:: RECORDS FOR THE EXERCISE ::
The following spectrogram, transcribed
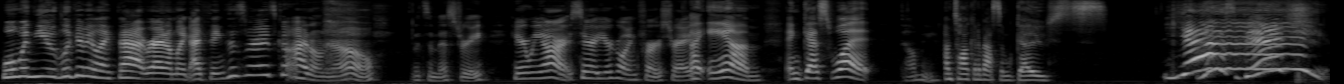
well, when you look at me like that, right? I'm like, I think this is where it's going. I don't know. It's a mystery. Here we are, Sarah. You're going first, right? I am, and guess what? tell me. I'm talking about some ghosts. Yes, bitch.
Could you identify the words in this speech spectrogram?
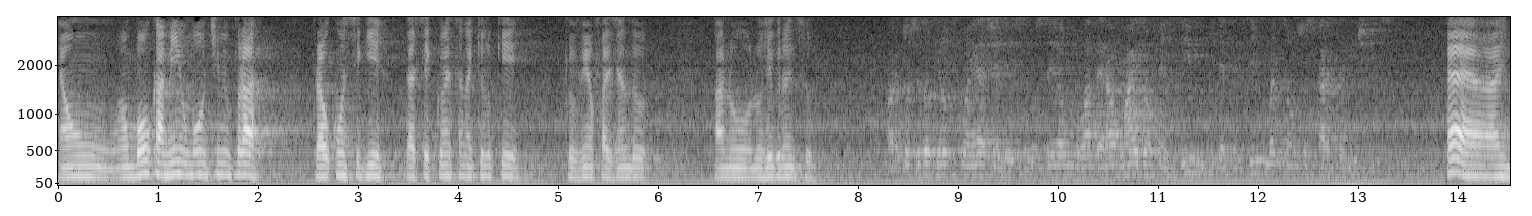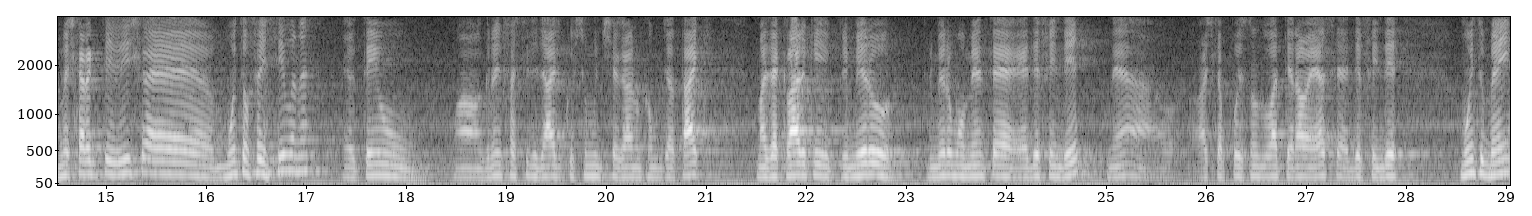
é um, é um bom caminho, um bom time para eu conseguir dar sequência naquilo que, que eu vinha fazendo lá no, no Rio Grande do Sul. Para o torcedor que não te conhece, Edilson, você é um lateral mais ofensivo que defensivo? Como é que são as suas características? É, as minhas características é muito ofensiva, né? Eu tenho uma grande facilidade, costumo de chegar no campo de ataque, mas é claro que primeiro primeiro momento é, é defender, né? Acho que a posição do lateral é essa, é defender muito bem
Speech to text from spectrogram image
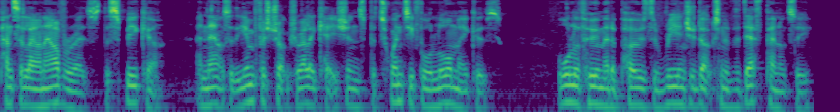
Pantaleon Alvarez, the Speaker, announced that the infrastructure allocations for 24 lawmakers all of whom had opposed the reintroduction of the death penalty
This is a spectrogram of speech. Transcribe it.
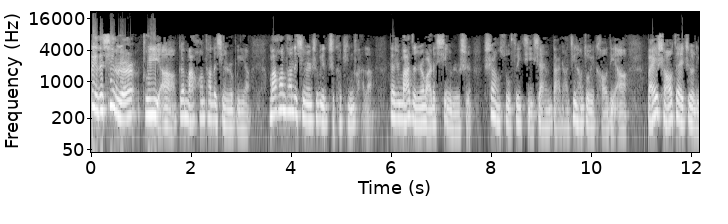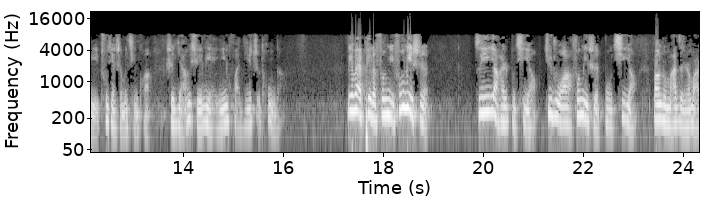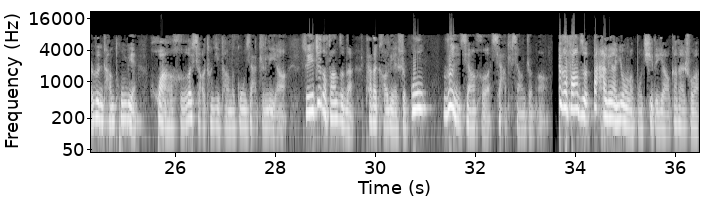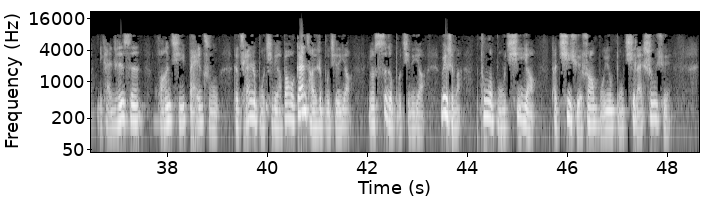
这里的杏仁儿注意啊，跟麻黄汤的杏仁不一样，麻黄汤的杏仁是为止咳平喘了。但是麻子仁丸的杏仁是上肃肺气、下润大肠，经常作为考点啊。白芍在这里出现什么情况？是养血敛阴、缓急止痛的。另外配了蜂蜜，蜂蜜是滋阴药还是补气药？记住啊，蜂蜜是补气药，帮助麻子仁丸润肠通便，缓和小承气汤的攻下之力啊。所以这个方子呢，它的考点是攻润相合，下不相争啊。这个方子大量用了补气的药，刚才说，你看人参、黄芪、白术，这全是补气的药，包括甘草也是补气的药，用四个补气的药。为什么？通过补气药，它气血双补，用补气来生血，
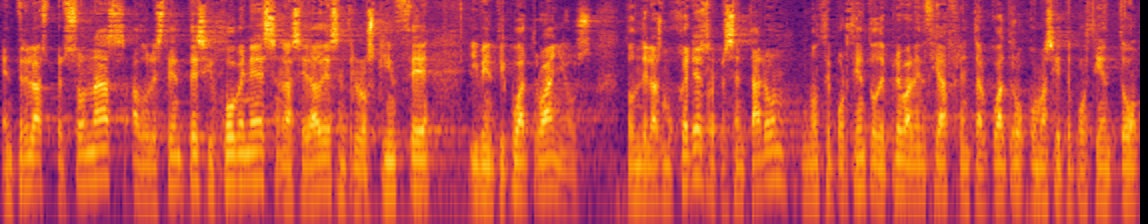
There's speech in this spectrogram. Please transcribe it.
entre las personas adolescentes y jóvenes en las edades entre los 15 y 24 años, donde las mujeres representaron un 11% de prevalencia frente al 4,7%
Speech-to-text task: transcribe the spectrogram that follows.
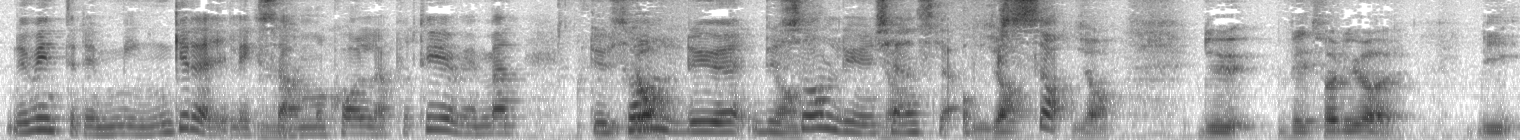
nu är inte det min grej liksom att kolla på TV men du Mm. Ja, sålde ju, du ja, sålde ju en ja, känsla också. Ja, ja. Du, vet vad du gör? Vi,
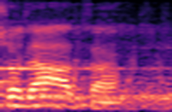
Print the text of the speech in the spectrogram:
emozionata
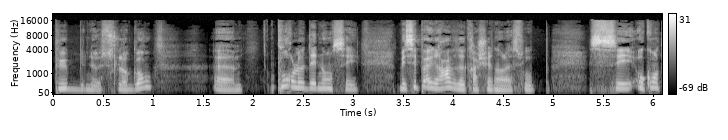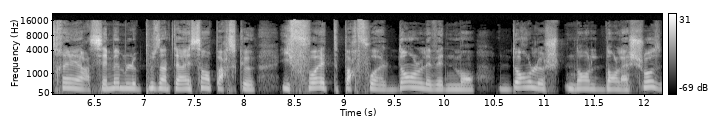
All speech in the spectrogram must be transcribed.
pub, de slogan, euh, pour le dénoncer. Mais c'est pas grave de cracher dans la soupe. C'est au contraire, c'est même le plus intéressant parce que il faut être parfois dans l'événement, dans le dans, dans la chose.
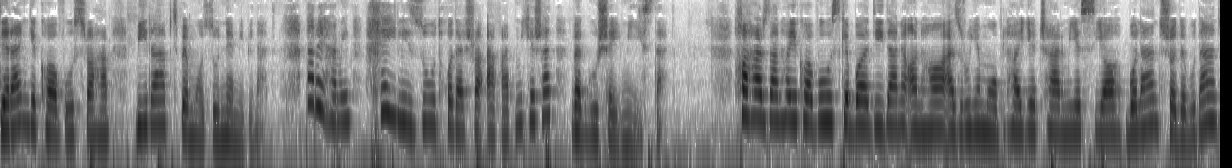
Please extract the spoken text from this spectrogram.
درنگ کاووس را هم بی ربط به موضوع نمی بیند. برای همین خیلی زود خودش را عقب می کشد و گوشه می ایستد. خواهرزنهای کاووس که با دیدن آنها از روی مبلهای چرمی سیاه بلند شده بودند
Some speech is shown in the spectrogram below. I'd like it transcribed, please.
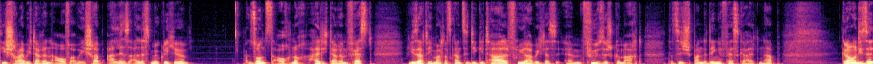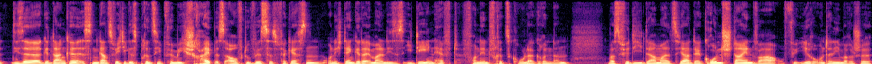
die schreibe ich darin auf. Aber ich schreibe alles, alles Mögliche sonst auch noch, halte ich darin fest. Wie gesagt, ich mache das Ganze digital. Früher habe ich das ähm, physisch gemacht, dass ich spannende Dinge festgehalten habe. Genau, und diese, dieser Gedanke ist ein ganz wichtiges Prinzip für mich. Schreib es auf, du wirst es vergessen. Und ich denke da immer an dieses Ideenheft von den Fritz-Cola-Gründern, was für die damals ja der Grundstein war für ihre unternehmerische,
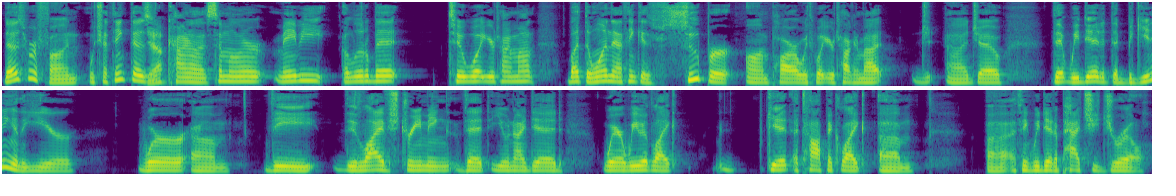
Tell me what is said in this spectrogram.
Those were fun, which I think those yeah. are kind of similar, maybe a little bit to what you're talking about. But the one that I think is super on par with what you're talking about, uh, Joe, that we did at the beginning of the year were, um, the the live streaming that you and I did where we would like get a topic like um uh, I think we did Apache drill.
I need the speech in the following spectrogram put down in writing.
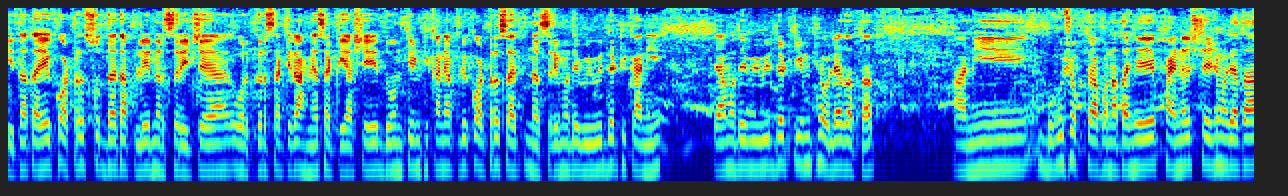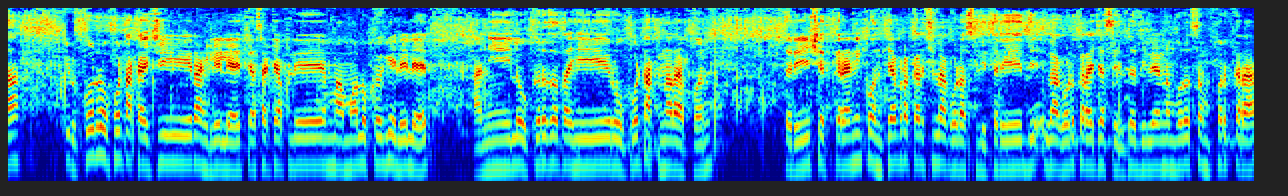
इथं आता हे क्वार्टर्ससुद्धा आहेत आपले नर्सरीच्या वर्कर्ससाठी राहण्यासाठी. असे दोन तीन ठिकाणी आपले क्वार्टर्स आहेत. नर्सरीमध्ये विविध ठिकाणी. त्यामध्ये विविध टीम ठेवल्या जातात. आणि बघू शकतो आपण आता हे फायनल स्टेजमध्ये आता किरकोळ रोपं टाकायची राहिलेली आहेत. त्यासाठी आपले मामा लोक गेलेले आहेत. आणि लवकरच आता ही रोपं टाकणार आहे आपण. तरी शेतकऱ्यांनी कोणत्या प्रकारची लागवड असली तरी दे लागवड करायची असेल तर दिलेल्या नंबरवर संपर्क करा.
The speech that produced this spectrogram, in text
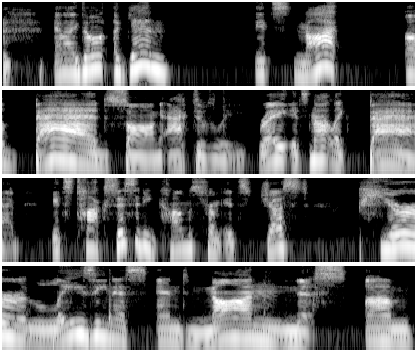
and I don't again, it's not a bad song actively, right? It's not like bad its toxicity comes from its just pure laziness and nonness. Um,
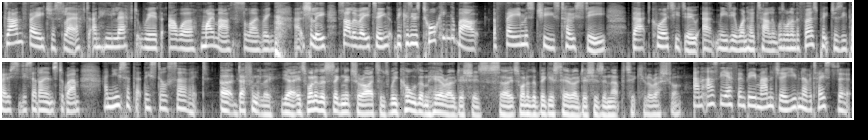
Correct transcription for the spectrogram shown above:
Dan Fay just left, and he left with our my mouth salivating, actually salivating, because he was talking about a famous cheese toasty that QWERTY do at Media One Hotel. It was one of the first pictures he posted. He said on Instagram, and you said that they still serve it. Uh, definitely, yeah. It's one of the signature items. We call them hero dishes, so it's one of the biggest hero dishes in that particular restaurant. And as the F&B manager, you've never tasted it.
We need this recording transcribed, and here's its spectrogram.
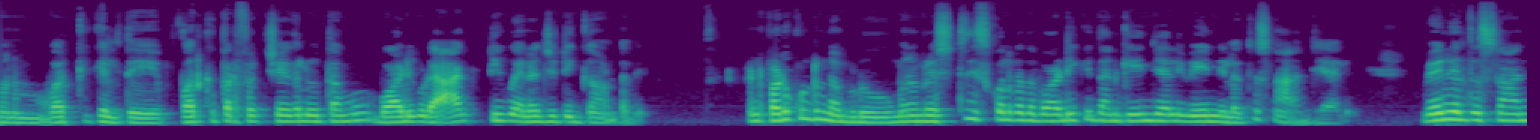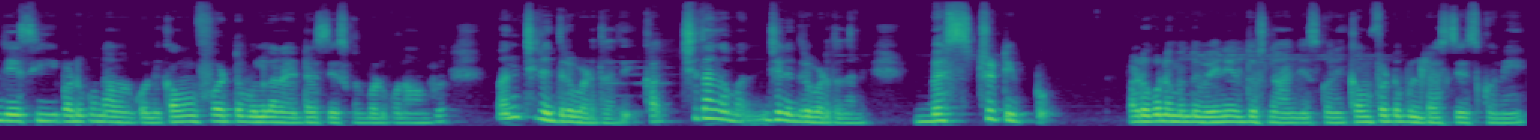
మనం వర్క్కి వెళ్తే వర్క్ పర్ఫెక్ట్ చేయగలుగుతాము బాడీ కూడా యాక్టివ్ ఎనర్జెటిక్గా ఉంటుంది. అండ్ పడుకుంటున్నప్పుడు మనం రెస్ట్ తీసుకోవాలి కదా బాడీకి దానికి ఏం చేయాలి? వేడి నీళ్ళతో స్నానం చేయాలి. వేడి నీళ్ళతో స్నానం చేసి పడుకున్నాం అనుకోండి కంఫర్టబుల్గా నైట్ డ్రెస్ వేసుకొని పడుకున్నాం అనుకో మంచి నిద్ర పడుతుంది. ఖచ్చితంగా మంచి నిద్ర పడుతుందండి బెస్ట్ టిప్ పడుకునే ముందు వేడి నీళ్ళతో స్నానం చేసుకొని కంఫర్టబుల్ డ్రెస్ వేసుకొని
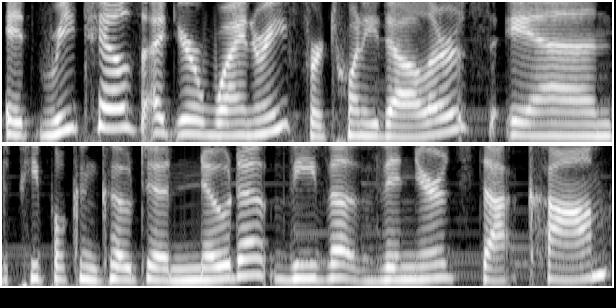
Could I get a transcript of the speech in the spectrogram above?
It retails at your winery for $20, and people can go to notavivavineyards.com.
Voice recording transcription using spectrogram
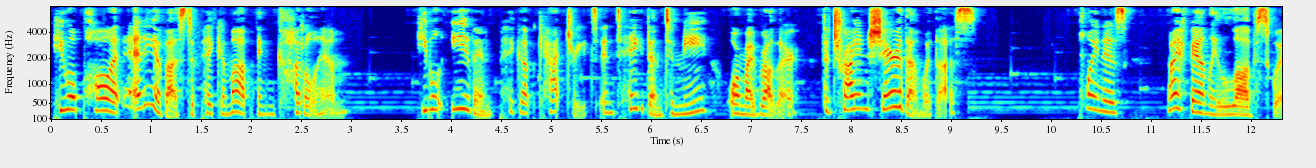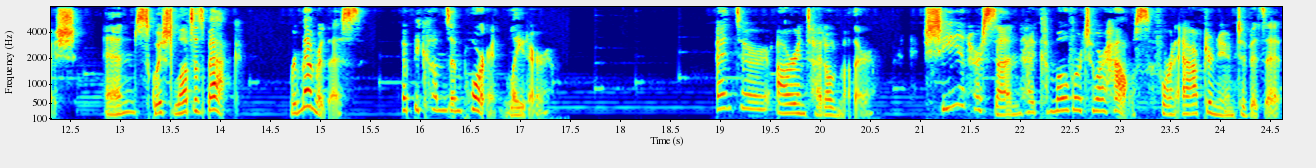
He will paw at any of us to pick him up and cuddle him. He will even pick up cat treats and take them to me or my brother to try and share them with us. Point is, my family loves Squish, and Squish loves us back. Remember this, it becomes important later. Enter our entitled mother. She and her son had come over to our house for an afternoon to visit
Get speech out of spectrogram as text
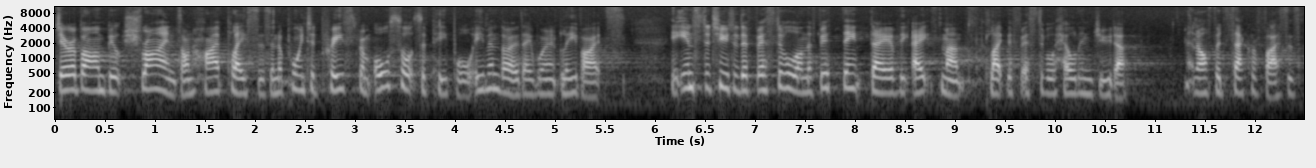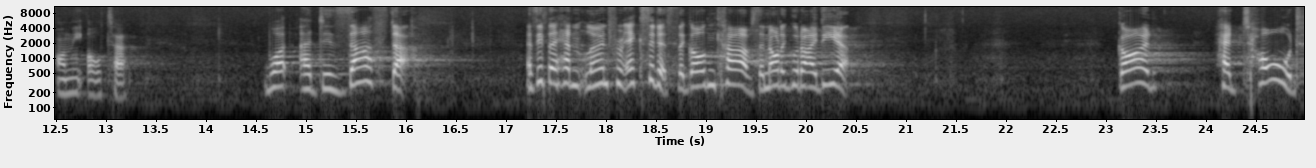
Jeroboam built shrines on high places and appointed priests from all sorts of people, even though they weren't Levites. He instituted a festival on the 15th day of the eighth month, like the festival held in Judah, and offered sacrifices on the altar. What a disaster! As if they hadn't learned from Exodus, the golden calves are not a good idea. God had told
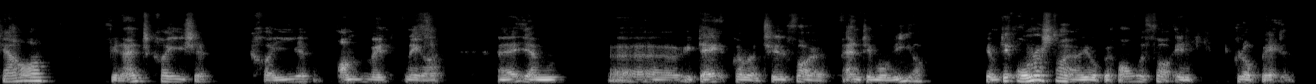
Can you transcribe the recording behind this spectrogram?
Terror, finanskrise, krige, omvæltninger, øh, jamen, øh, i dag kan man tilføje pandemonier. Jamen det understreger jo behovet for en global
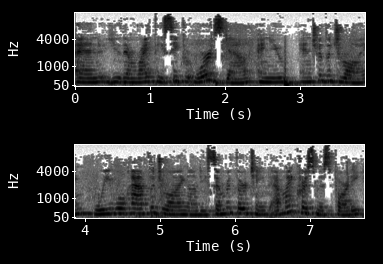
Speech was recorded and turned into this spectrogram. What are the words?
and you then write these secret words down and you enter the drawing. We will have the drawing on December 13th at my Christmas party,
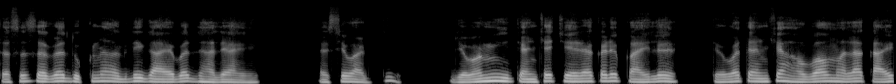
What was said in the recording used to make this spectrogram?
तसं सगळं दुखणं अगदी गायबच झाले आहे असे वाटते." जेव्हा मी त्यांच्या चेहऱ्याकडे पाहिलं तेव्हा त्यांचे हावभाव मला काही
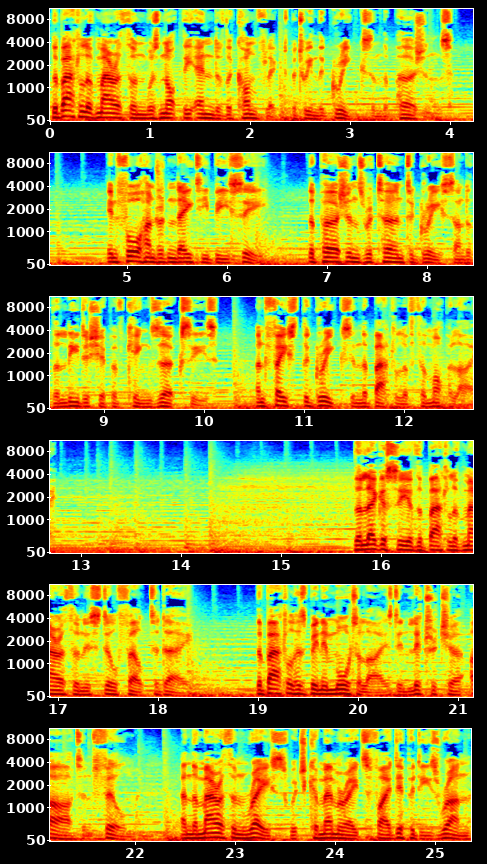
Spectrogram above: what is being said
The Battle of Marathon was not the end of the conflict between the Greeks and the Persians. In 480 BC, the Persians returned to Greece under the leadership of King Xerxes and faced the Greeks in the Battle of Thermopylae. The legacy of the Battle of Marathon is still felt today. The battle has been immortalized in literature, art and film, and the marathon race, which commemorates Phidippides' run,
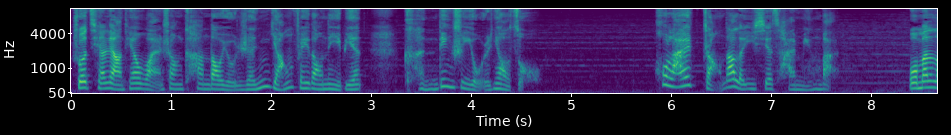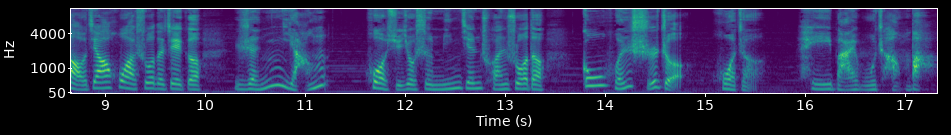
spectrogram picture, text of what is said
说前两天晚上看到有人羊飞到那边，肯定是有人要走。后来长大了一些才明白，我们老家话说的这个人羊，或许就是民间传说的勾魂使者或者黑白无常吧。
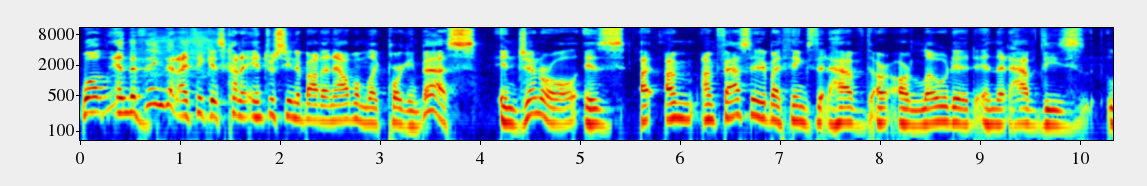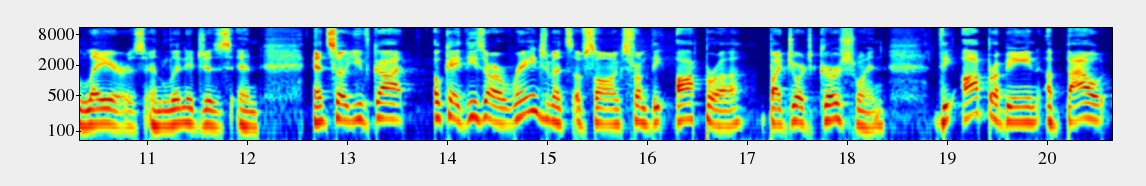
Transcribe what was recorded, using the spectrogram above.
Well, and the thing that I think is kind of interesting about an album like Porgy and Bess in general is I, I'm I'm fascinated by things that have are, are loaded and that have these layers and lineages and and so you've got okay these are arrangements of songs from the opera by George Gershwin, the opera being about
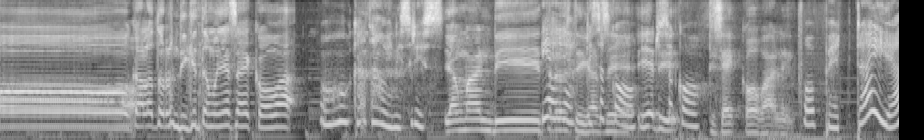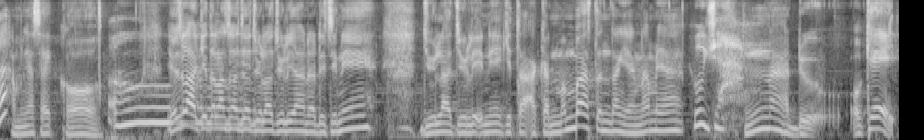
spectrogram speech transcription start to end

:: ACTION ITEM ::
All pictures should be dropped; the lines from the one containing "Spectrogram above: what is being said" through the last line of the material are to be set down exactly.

:: ANSWER SECTION ::
Spectrogram above: what is being said
The Battle of Marathon was not the end of the conflict between the Greeks and the Persians. In 480 BC, the Persians returned to Greece under the leadership of King Xerxes and faced the Greeks in the Battle of Thermopylae. The legacy of the Battle of Marathon is still felt today. The battle has been immortalized in literature, art and film, and the marathon race, which commemorates Phidippides' run,
spectrogram picture, text of what is said
说前两天晚上看到有人羊飞到那边，肯定是有人要走。后来长大了一些才明白，我们老家话说的这个人羊，或许就是民间传说的勾魂使者或者黑白无常吧。
Transcribe what was recorded, using the spectrogram above.
Well, and the thing that I think is kind of interesting about an album like Porgy and Bess in general is I, I'm I'm fascinated by things that have are, are loaded and that have these layers and lineages and and so you've got okay these are arrangements of songs from the opera by George Gershwin, the opera being about
spectrogram speech transcription start to end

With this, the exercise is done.